“Yeah, we’re fine,” she responded, not taking her eyes off of the maelstrom outside. “That’s one hell of a wind, though. I don’t think I’ve ever felt a wind that could shake a rig like that. Glad it seems to have stabilized. Nothing more to do but wait it out.”

“Copy that. I’ll comm if anything comes up, you do the same.”

Dejah set the comm down, and looked around and rig cabin. It looked odd, having no view from the windows. Very little light came through, and the light that did filter through the dust was a deep red.

“Not much to do now,” Eduardo commented, as he rummaged through a bag, pulling out a battered paperback book. “I told you that you should have brought one of these.”

“I've never been much of a reader,” she replied, trying to find a comfortable place from which to watch the storm passing in front of the rig.

The whirling sand was hypnotizing, and she found herself gradually drifting off into a shallow sleep. Every time Eduardo turned a page in his book, she would flutter back to consciousness, only to be greeted by the dust storm again.

It was impossible to tell how much time was passing; the light was too dim to notice any of the small changes that ordinarily served as markers.

Finally, Dejah moved to the sleeping space behind the seats. She heated and ate the contents of a food pouch, then lay down and attempted to sleep.

When she awoke, she checked her watch. Ten thirty eight a.m., it read. “At least I finally got a chance to sleep all the way through the night,” she muttered, pulling the blanket back. Eduardo was still asleep, sprawled on the floor on the other side of the small space.

Dejah clicked her comm. “Thomas, you awake yet?”

“I'm here,” he commed back. “Been awake for a little while, but not long. This light has me all screwed up. At least when the dust storms hit the dome, the city lights give you some clue.”

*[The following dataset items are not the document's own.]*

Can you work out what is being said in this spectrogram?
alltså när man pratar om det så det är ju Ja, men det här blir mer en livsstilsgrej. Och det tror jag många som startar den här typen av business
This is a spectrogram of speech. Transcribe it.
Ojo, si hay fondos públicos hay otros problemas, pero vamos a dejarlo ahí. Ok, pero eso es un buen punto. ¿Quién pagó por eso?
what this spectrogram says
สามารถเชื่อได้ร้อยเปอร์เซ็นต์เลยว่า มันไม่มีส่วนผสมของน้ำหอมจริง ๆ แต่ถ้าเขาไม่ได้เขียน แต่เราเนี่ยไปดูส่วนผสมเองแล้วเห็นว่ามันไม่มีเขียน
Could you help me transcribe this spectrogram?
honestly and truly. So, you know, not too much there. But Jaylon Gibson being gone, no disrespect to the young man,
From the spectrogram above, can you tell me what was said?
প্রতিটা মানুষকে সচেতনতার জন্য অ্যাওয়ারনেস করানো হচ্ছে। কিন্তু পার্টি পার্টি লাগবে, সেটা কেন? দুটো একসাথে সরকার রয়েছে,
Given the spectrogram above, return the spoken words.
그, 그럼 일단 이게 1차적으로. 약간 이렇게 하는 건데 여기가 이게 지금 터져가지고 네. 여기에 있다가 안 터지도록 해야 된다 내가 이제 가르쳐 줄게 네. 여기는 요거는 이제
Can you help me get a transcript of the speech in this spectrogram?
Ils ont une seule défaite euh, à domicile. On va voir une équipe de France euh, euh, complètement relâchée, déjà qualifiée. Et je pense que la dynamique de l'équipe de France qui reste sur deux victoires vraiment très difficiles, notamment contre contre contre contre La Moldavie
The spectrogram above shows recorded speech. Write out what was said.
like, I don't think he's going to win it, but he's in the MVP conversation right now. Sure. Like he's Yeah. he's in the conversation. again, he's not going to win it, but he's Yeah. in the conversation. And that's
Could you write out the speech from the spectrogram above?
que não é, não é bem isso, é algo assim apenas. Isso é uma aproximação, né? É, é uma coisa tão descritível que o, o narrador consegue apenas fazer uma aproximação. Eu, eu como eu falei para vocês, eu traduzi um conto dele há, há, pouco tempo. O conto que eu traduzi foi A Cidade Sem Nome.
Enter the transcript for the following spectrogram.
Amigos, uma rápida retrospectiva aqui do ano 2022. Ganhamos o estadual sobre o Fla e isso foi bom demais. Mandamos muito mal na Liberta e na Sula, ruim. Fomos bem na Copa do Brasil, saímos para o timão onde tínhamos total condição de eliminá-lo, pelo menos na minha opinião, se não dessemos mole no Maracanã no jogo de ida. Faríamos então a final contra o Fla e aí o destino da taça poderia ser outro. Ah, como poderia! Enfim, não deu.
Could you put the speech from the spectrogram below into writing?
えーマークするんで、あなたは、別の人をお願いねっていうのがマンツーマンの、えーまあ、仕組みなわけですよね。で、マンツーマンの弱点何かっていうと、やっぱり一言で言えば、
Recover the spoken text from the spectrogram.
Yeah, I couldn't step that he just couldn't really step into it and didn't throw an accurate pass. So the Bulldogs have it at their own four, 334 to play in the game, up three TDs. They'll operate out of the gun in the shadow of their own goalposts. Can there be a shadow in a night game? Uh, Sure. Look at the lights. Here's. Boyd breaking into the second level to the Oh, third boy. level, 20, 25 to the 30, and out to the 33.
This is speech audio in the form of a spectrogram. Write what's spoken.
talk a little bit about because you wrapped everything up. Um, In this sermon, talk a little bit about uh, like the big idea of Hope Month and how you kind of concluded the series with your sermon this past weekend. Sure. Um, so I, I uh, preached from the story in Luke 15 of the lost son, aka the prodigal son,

“I know what you mean. I don't think I've ever slept in till ten in my life. At least it's a chance to catch up on our rest. I'm going to have to ffigure out some sort of exercise routine that I can do in the cab, or I'm going to go crazy. Suppose I should wait till Eduardo gets up though, I don't think he'd appreciate being woken up by a foot in the face.”

Thomas laughed. “Yeah, you don't want to do that. He'll probably be up soon. I've already made a call in to Bradbury dome to let them know the situation here. They're still not sure when the storm will be over, so they told us to just sit tight. Kruiser was pretty worried, though. He said that the engine seals had been replaced just before we went out, and he didn't like the new batch they put on. It's a newer, cheaper brand apparently. But you know him, he's a worrywart when it comes to the rigs and rovers, so I'd take any of that with a grain of salt.”

No comments:

Post a Comment